Dataset records Block Start

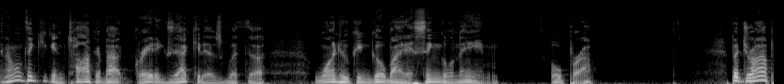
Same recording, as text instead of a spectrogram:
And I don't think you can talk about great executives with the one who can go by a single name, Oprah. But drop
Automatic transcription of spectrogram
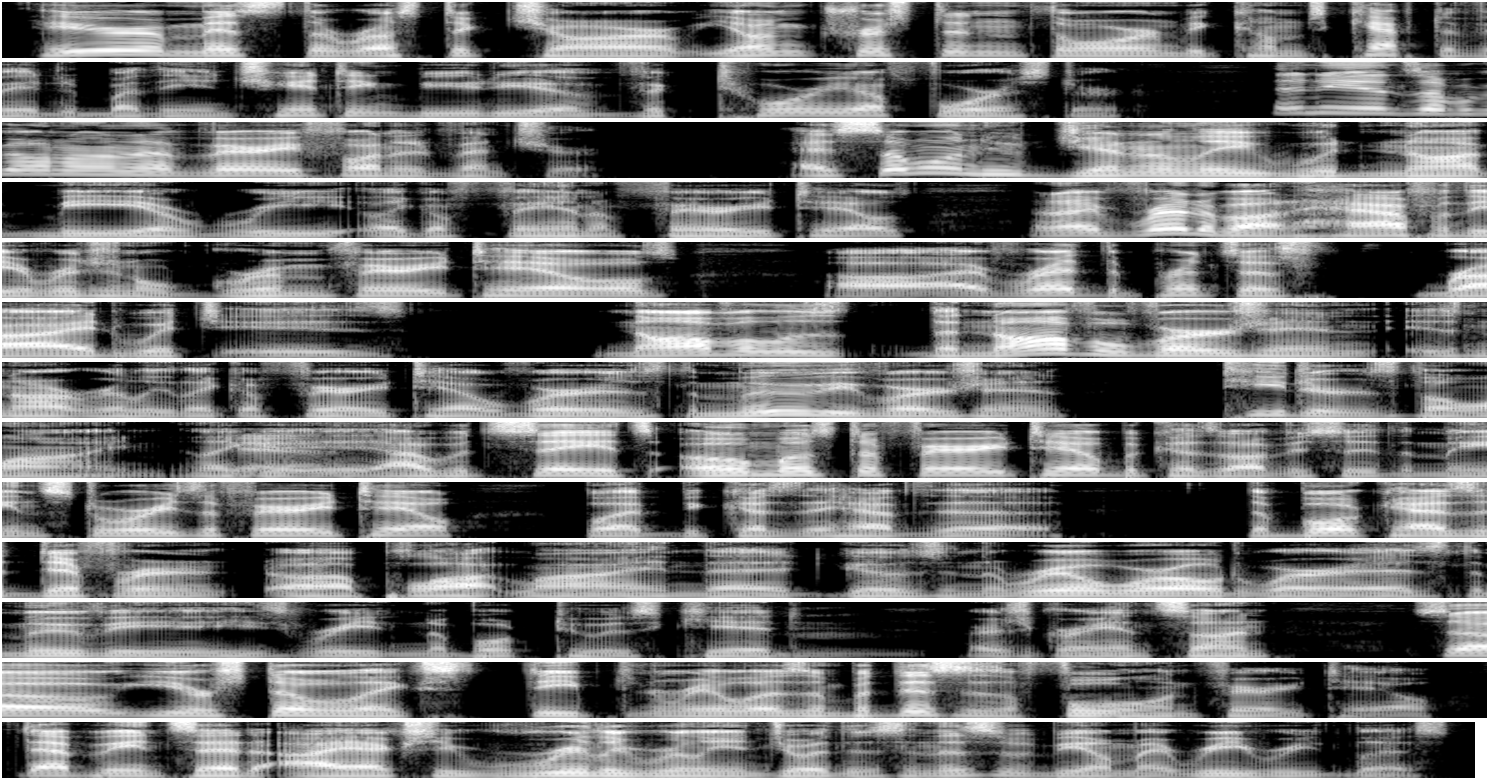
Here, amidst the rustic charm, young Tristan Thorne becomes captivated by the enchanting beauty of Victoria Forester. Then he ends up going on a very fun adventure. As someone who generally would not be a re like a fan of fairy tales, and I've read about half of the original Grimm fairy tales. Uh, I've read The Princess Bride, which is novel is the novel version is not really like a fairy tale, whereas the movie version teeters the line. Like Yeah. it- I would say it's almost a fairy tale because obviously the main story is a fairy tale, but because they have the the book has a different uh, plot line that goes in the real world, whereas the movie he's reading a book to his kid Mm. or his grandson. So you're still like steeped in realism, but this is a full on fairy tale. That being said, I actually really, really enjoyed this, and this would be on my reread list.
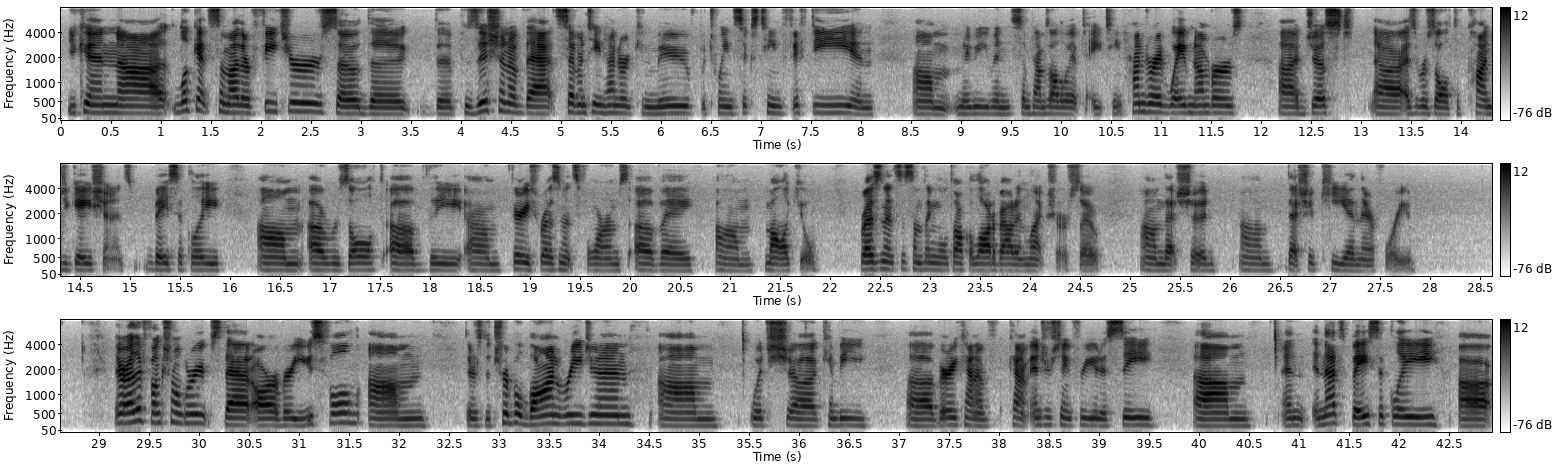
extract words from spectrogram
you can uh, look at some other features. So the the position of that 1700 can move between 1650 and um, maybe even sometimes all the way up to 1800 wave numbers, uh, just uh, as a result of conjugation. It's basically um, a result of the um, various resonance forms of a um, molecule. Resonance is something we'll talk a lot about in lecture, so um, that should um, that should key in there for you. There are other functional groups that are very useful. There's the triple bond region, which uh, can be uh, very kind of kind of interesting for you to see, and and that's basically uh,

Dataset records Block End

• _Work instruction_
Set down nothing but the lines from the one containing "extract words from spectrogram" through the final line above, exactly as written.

• _Expected answer_
extract words from spectrogram
you can uh, look at some other features. So the the position of that 1700 can move between 1650 and um, maybe even sometimes all the way up to 1800 wave numbers, uh, just uh, as a result of conjugation. It's basically um, a result of the um, various resonance forms of a um, molecule. Resonance is something we'll talk a lot about in lecture, so um, that should um, that should key in there for you. There are other functional groups that are very useful. There's the triple bond region, which uh, can be uh, very kind of kind of interesting for you to see, and and that's basically uh,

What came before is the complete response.